WORK ORDER - Only the lines below from the one containing "Transcript (IPA): i" to the one containing "Real or fake, low-pass, neural" should be repeated, both included and unchanged.

******************************

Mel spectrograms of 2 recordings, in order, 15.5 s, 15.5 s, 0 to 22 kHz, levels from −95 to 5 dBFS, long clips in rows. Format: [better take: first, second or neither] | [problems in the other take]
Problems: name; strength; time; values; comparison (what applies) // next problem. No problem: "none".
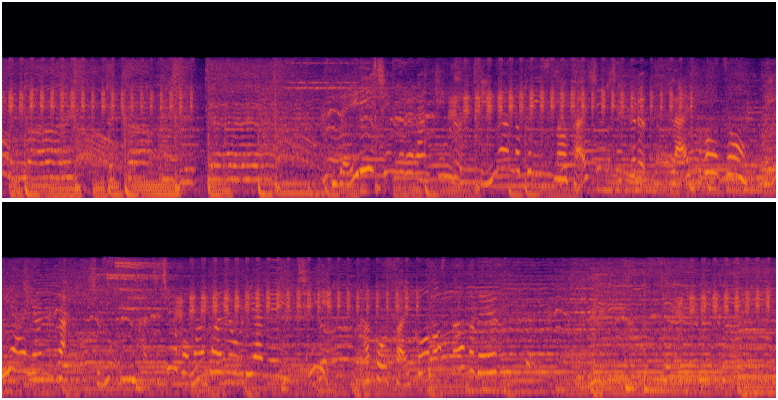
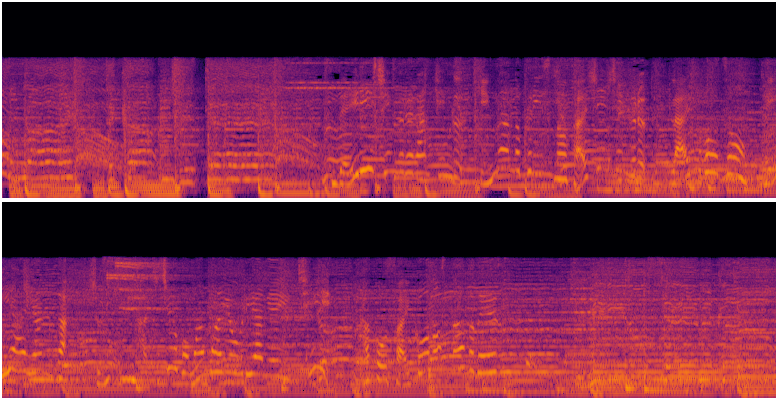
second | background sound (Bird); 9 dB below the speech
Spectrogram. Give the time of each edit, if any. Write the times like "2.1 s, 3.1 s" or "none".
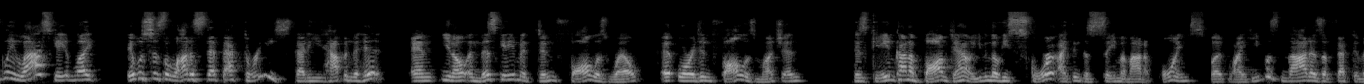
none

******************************

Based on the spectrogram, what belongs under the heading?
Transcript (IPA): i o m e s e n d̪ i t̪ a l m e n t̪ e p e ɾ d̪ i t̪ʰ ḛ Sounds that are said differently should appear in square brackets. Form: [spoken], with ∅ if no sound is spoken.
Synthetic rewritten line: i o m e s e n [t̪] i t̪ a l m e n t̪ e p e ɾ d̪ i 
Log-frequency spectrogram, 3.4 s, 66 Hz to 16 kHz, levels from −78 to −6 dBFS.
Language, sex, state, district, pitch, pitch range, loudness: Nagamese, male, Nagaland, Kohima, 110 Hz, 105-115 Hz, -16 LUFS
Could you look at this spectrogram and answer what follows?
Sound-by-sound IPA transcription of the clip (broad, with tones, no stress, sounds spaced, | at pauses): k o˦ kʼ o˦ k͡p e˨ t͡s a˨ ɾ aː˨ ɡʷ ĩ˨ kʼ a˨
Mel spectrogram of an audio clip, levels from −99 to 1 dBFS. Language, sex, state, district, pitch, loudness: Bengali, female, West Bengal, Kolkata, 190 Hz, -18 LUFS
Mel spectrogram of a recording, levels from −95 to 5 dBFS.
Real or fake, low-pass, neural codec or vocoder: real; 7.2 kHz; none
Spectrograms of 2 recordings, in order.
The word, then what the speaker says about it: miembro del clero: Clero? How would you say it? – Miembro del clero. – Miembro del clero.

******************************

ANSWER TO THIS PROBLEM -
Transcript (IPA): i o m e s e n d̪ i t̪ a l m e n t̪ e p e ɾ d̪ i t̪ʰ ḛ Sounds that are said differently should appear in square brackets. Form: [spoken], with ∅ if no sound is spoken.
Synthetic rewritten line: i o m e s e n [t̪] i t̪ a l m e n t̪ e p e ɾ d̪ i 
Log-frequency spectrogram, 3.4 s, 66 Hz to 16 kHz, levels from −78 to −6 dBFS.
Language, sex, state, district, pitch, pitch range, loudness: Nagamese, male, Nagaland, Kohima, 110 Hz, 105-115 Hz, -16 LUFS
Could you look at this spectrogram and answer what follows?
Sound-by-sound IPA transcription of the clip (broad, with tones, no stress, sounds spaced, | at pauses): k o˦ kʼ o˦ k͡p e˨ t͡s a˨ ɾ aː˨ ɡʷ ĩ˨ kʼ a˨
Mel spectrogram of an audio clip, levels from −99 to 1 dBFS. Language, sex, state, district, pitch, loudness: Bengali, female, West Bengal, Kolkata, 190 Hz, -18 LUFS
Mel spectrogram of a recording, levels from −95 to 5 dBFS.
Real or fake, low-pass, neural codec or vocoder: real; 7.2 kHz; none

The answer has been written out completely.